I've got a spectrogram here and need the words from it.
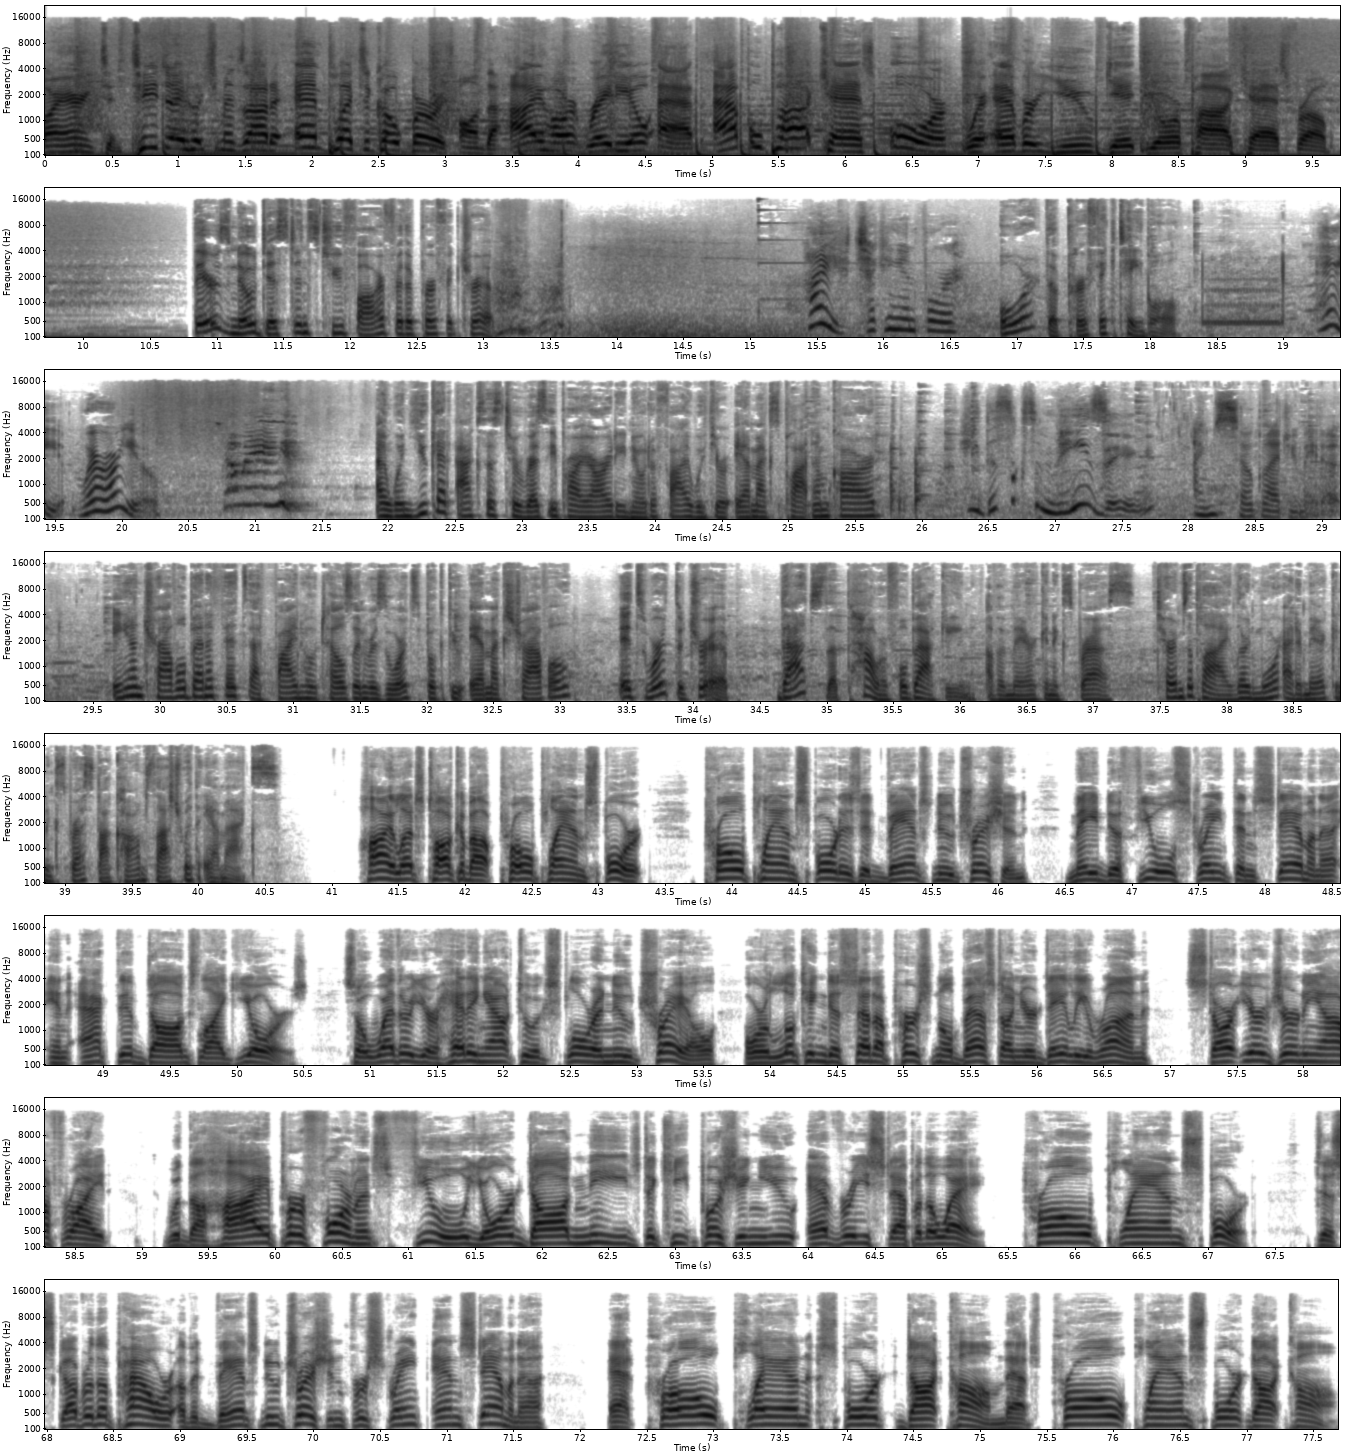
Arrington, TJ Houshmandzadeh, and Plaxico Burress on the iHeartRadio app, Apple Podcasts, or wherever you get your podcast from. There's no distance too far for the perfect trip. Hi, checking in for. Or the perfect table. Hey, where are you? Coming! And when you get access to Resy Priority Notify with your Amex Platinum card. Hey, this looks amazing! I'm so glad you made it. And travel benefits at fine hotels and resorts booked through Amex Travel. It's worth the trip. That's the powerful backing of American Express. Terms apply. Learn more at americanexpress.com slash with Amex. Hi, let's talk about Pro Plan Sport. Pro Plan Sport is advanced nutrition made to fuel strength and stamina in active dogs like yours. So whether you're heading out to explore a new trail or looking to set a personal best on your daily run, start your journey off right with the high performance fuel your dog needs to keep pushing you every step of the way. Pro Plan Sport. Discover the power of advanced nutrition for strength and stamina at ProPlansport.com. That's ProPlansport.com.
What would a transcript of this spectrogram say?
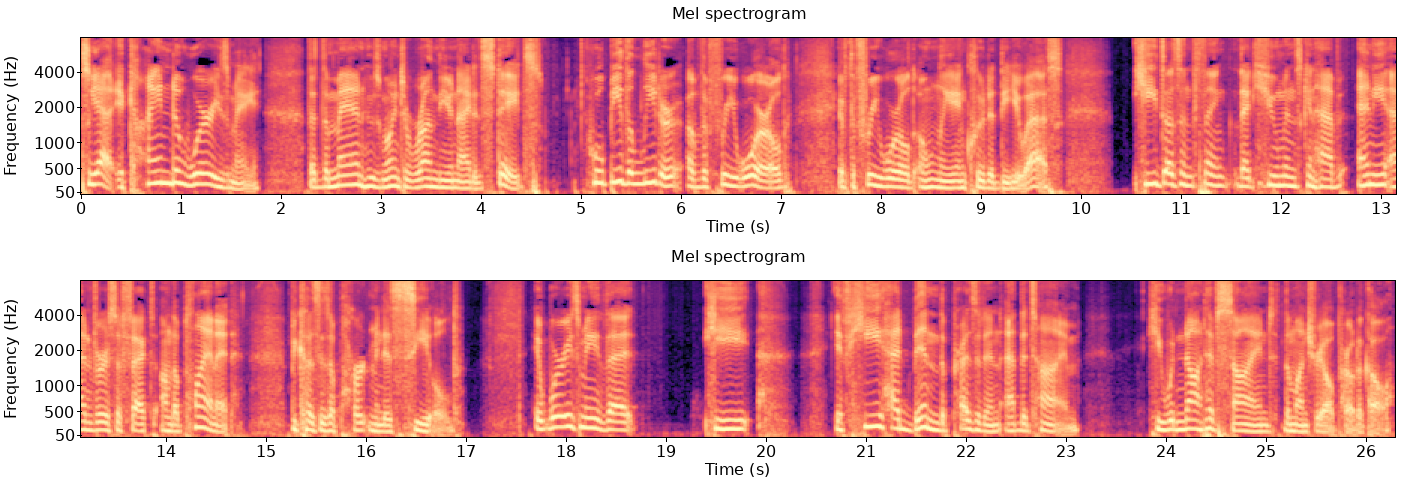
So, yeah, it kind of worries me that the man who's going to run the United States, who will be the leader of the free world, if the free world only included the US, he doesn't think that humans can have any adverse effect on the planet because his apartment is sealed. It worries me that he if he had been the president at the time, he would not have signed the Montreal Protocol.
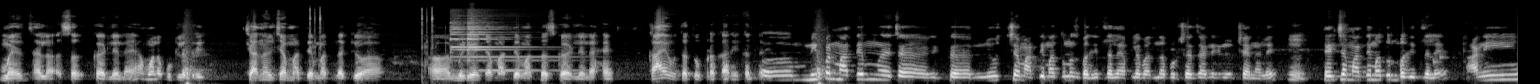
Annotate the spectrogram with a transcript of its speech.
मयत झालं असं कळलेलं आहे. आम्हाला कुठल्या तरी चॅनलच्या माध्यमातून किंवा मीडियाच्या माध्यमातूनच कळलेलं आहे. काय होता तो प्रकार एकंदरीत? अं, मी पण माध्यम न्यूजच्या माध्यमातूनच बघितलेलं आहे आपल्या बदलापूर शहराचं अनेक न्यूज चॅनल आहे त्यांच्या माध्यमातून बघितलेलं आहे. आणि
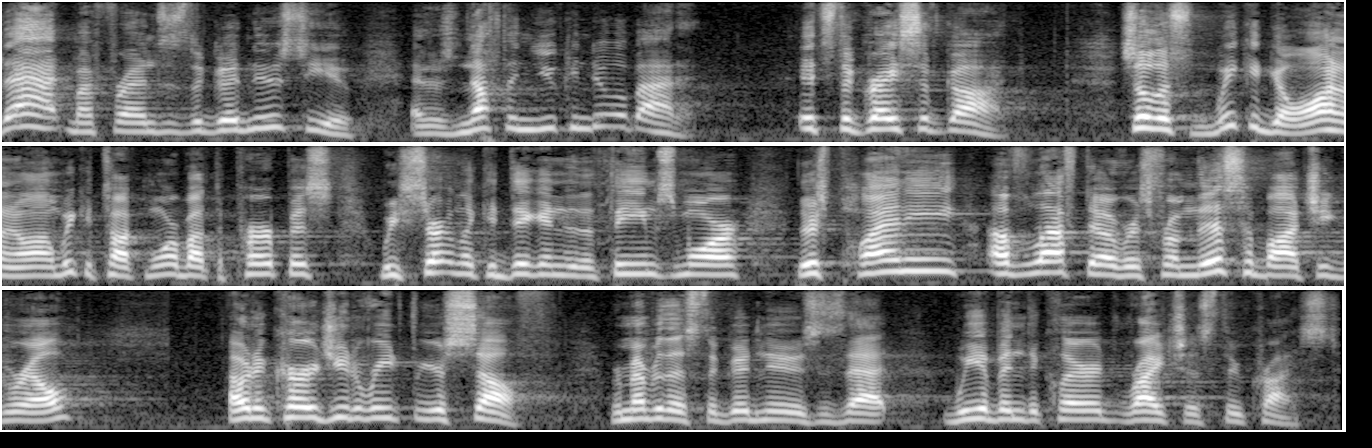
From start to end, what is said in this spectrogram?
That, my friends, is the good news to you, and there's nothing you can do about it. It's the grace of God. So, listen, we could go on and on. We could talk more about the purpose. We certainly could dig into the themes more. There's plenty of leftovers from this hibachi grill. I would encourage you to read for yourself. Remember this the good news is that we have been declared righteous through Christ.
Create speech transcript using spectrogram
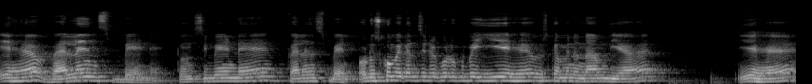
ये है वैलेंस बैंड है। कौन सी बैंड है? वैलेंस बैंड और उसको मैं कंसिडर करूँ कि भाई ये है, उसका मैंने नाम दिया है। ये है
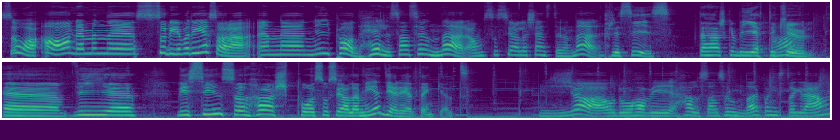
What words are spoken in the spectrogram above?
Så, ja, nej men eh, så det var det Sara. En eh, ny podd, Hälsans hundar, om sociala tjänstehundar. Precis. Det här ska bli jättekul. Ja. Eh, vi, vi syns och hörs på sociala medier helt enkelt. Ja, och då har vi Halsans hundar på Instagram,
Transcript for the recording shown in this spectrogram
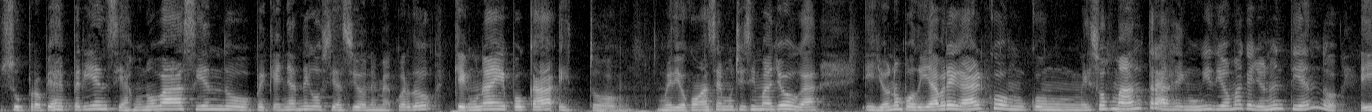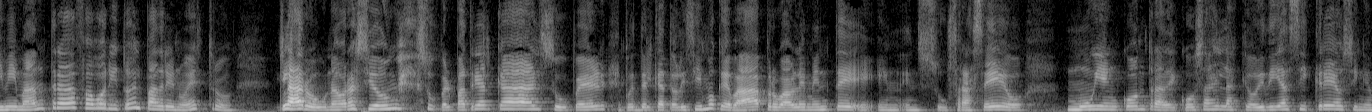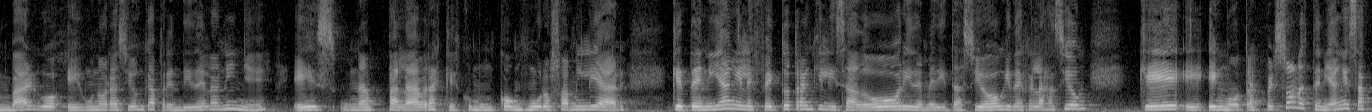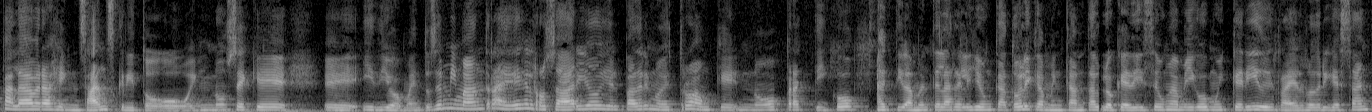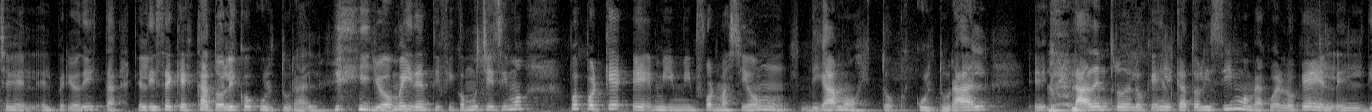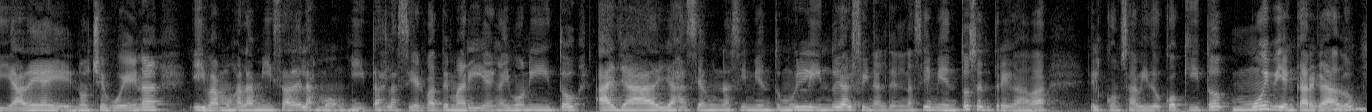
sus propias experiencias, uno va haciendo pequeñas negociaciones. Me acuerdo que en una época esto me dio con hacer muchísima yoga y yo no podía bregar con, con, esos mantras en un idioma que yo no entiendo. Y mi mantra favorito es el Padre Nuestro. Claro, una oración súper patriarcal, súper pues del catolicismo que va probablemente en, en su fraseo muy en contra de cosas en las que hoy día sí creo, sin embargo, es una oración que aprendí de la niñez, es unas palabras que es como un conjuro familiar que tenían el efecto tranquilizador y de meditación y de relajación que eh, en otras personas tenían esas palabras en sánscrito o en no sé qué eh, idioma. Entonces mi mantra es el rosario y el Padre Nuestro, aunque no practico activamente la religión católica. Me encanta lo que dice un amigo muy querido, Israel Rodríguez Sánchez, el, periodista. Él dice que es católico cultural y yo me identifico muchísimo, pues porque eh, mi, mi, formación, digamos, esto, pues, cultural, está dentro de lo que es el catolicismo. Me acuerdo que el, día de eh, Nochebuena íbamos a la misa de las monjitas, las siervas de María en Ay Bonito. Allá ellas hacían un nacimiento muy lindo y al final del nacimiento se entregaba el consabido coquito muy bien cargado.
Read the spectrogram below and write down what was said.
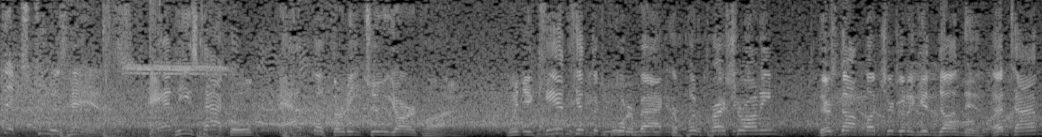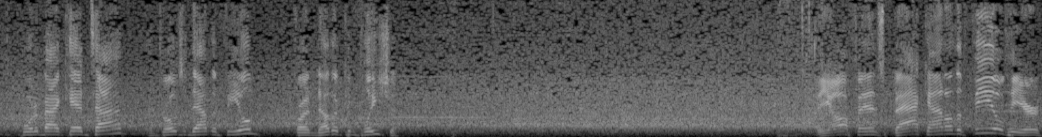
Sticks to his hands. And he's tackled at the 32-yard line. When you can't hit the quarterback or put pressure on him, there's not much you're going to get done then. That time, quarterback had time and throws it down the field for another completion. The offense back out on the field here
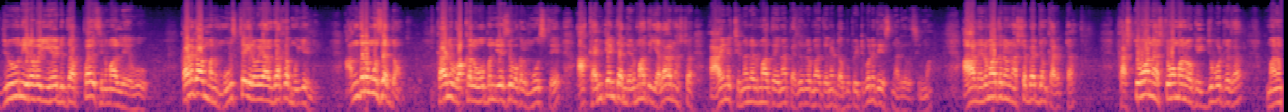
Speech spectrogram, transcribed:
జూన్ ఇరవై ఏడు తప్ప సినిమాలు లేవు. కనుక మనం మూస్తే ఇరవై ఆరు దాకా ముయ్యండి అందరం మూసేద్దాం. కానీ ఒకరు ఓపెన్ చేసి ఒకరు మూస్తే ఆ కంటెంట్ ఆ నిర్మాత ఎలా నష్ట ఆయన చిన్న నిర్మాత అయినా పెద్ద నిర్మాత అయినా డబ్బు పెట్టుకుని తీస్తున్నాడు కదా సినిమా. ఆ నిర్మాతను నష్టపెట్టడం కరెక్టా? కష్టమో నష్టమో మనం ఒక ఎగ్జిబ్యూటర్గా మనం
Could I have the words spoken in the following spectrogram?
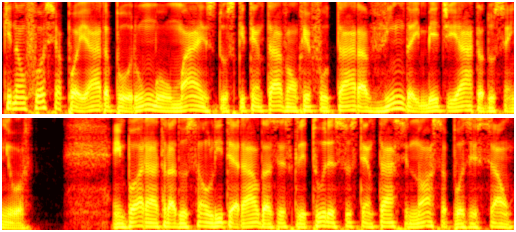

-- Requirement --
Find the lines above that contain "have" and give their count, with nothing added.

-- Answer box --
3